CPAP - Continuous Positive Airway Pressure
3202 McIntosh Circle, Suite 102
CPAP (Continuous Positive Airway Pressure)
CPAP is "continuous positive airway pressure." CPAP is a treatment that delivers slightly pressurized air during the breathing cycle. It is a small electric pump which delivers pressurized air through a mask over your nose. CPAP prevents your airway from closing while you sleep. This makes breathing easier for persons with obstructive sleep apnea and other respiratory problems. Our sleep medicine specialists will work with you to find a CPAP pump that is appropriate for your sleeping habits. Below are some frequently asked questions about CPAPs.
Are there any other treatments for sleep apnea besides CPAP?
Yes. Please ask your physician for more information about other available treatments.
What do the numbers on a CPAP machine mean?
CPAP pressure is measured in centimeters of water.
Does my insurance company or Medicare cover a second sleep study as well as the costs of CPAP?
Medicare and most insurance companies cover the second sleep study and CPAP, subject to your benefit coverage and deductibles. Ask your insurance carrier for more information.
How do I obtain a CPAP machine?
Durable medical equipment (DME) vendors, such as Freeman Health Essentials, dispense CPAP machines. Our staff will be glad to assist you in determining which vendor is right for you. Medicare and most insurance companies often pay for CPAP machine rentals until it is clear that the treatment is right for you. At that point, the insurance company will purchase it for you and apply all the rental fees towards the purchase price.
Can I buy a CPAP machine from a vendor on the Internet?
Yes, however please know that most insurance companies will not reimburse you for a CPAP machine purchased from a vendor on the Internet. If you know what you want and are paying cash, this might be your best option.
Are there different types of masks?
Masks come in all shapes and sizes. The most common kinds of mask are:
- Nasal mask: covers your nose only. The nasal mask is the most common mask.
- Full face mask: covers both your nose and mouth. A full face mask may help if you have air leaks using a nasal mask or if you breathe through the mouth while sleeping.
How do people with claustrophobia deal with CPAP?
Our staff will work with you to help you adjust to a mask. Additionally, there are masks that work better for claustrophobic patients. Please discuss your concerns with your physician.
How do I know which CPAP machine and mask are right for me?
Your physician and your DME vendor will assist you in choosing a CPAP and mask.
Do I have to wear the mask all night, every night?
You will get most of the benefit of CPAP if you wear it four hours or more, approximately 75% of the time that you’re sleeping.
What are the common side effects from CPAP?
Discomfort from the mask or the sensation of difficulty exhaling against pressure are the main side effects of CPAP. Your mask can be refitted, and most patients get used to breathing against the pressure.
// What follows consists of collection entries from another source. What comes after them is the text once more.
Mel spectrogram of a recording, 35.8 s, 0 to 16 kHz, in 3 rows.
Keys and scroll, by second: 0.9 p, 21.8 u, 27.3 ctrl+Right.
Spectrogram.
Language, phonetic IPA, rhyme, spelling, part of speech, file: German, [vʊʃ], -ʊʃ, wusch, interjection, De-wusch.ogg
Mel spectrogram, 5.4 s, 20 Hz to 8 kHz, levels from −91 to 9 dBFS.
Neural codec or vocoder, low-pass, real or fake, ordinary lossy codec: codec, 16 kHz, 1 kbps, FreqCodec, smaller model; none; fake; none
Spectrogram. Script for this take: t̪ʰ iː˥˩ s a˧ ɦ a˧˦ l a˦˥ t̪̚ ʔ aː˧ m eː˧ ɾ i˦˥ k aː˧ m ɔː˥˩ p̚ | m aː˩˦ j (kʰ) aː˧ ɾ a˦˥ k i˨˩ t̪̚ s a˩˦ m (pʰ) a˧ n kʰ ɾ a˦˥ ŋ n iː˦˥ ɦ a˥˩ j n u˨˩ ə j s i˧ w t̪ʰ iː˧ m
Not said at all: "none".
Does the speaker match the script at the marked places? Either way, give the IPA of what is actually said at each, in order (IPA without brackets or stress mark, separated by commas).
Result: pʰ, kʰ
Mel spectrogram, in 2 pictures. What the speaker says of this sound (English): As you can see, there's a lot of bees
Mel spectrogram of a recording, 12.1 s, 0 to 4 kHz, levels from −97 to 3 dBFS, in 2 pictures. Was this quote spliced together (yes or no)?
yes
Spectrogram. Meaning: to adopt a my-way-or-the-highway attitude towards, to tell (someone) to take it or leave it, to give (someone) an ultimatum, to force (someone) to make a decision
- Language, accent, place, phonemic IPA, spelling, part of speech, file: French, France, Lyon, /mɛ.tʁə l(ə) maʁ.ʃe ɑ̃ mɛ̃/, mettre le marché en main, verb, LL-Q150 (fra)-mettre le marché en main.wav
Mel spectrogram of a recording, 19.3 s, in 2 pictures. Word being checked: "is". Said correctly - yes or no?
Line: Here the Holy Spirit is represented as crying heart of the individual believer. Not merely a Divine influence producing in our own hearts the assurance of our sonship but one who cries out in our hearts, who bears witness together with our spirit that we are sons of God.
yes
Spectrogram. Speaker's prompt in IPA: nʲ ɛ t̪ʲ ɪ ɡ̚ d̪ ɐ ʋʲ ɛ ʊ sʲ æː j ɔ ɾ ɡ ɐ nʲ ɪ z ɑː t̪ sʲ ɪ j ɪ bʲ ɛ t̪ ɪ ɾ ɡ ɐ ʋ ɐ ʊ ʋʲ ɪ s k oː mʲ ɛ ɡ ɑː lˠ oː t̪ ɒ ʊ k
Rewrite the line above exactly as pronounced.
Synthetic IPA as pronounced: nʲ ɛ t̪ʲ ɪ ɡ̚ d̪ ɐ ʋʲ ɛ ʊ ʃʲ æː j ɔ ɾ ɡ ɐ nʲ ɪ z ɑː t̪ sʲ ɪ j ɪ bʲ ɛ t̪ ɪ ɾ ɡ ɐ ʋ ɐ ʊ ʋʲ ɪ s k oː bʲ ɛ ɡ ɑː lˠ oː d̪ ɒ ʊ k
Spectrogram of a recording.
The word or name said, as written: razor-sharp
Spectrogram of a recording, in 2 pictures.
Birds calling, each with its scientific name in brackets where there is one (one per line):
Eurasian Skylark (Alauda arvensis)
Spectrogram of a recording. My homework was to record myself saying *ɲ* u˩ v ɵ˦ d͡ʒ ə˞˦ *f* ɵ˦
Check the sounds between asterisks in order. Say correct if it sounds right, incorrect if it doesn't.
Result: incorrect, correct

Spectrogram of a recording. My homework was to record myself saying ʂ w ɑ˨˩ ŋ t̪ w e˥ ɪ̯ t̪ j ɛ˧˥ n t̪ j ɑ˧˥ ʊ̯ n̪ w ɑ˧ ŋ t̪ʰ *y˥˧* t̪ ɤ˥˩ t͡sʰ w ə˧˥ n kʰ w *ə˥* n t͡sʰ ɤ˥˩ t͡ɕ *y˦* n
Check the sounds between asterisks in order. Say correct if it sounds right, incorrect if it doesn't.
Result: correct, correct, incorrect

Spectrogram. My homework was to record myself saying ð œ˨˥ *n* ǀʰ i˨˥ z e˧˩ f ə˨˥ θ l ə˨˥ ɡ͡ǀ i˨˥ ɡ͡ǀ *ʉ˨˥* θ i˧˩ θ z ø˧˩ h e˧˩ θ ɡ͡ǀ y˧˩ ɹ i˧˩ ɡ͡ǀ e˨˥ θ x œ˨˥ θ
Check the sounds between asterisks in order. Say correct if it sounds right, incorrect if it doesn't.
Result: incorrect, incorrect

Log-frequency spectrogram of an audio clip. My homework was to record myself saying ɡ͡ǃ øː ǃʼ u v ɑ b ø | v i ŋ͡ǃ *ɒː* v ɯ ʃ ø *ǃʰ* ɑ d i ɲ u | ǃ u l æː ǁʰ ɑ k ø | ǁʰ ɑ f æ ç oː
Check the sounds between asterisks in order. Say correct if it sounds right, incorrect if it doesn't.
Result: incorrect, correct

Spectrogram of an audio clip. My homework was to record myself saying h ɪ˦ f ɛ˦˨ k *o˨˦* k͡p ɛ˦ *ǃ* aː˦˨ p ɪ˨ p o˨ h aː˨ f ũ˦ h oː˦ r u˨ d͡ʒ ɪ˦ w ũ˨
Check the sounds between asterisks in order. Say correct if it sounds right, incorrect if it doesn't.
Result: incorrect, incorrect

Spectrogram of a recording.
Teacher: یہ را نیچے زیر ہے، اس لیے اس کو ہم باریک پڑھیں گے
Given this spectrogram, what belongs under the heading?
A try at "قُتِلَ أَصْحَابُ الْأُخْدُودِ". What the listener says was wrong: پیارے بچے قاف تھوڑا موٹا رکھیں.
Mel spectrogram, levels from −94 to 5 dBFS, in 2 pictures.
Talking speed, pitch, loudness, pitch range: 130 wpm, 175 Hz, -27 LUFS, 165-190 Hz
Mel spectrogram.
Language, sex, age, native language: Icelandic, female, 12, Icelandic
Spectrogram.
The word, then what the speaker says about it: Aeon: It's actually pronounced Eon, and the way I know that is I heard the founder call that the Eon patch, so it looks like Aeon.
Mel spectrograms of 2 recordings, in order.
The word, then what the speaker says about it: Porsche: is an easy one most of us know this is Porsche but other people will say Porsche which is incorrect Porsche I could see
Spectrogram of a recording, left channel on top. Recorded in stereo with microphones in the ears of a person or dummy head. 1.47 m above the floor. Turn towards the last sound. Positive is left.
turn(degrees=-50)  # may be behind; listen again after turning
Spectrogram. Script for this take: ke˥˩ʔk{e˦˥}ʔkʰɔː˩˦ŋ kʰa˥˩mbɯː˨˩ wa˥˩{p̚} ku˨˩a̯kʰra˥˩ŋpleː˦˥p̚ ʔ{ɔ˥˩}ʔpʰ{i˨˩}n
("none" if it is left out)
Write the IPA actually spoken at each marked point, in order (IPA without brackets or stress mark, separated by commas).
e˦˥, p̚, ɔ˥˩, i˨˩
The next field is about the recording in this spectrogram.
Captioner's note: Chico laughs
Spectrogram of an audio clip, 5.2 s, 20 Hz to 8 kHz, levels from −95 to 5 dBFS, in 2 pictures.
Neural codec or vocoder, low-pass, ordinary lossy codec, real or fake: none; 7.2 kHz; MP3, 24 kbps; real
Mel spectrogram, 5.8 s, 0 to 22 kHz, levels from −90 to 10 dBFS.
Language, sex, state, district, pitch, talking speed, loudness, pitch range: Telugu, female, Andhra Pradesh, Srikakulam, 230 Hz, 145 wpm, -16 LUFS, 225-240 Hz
Nasal congestion or dryness, as well as mouth dryness are other side effects that your physician can usually treat. All CPAP machines include a humidifier to help with the dryness associated with CPAP.
Are CPAP machines noisy?
Most CPAP machines are quiet. Bed partners usually prefer the "white noise" from CPAP to the loud noise associated with snoring.
What happens if I don't wear the mask for a few nights?
Unless you have severe heart or lung disease, there is no harm going without CPAP for a night. Many patients like the way it makes them feel so much that they would not dare go a night without using it.
Can I travel with a CPAP?
CPAP machines are portable and can be carried onto a plane. A travel case for the device and accessories often comes with your machine or can be purchased. Ask your physician for a letter of medical necessity to carry with your CPAP machine. Sleep apnea and CPAP are common that these devices are often easily recognized as harmless by airport security personnel. Airport x-ray screening does not harm CPAP machines.
How often do I get a new mask?
Although most insurance companies will pay for a replacement mask as often as every three months, that is usually not necessary. The replacement schedule depends on your specific mask.
How often do I have to wash the equipment?
Regular cleaning is important to make sure your CPAP device stays clean and works correctly. Ask your home equipment supplier for details about how and when to clean your device and accessories.
How often should I see my physician?
Most insurance companies require a follow-up appointment within 6 weeks of starting CPAP. Regular office visits will allow you to express concerns and ask questions. Because it can take time to get used to using CPAP, regular visits will allow your physician to determine whether you’re doing well with the mask.
Should I bring my CPAP with me to appointments?
Please bring your machine with you to each appointment so that it can be tested and adjusted.
Do I have to undergo any more sleep studies?
We typically do not repeat sleep studies unless there has been a significant change in your weight, it has been more than five years since your last study or you are doing poorly with your CPAP machine.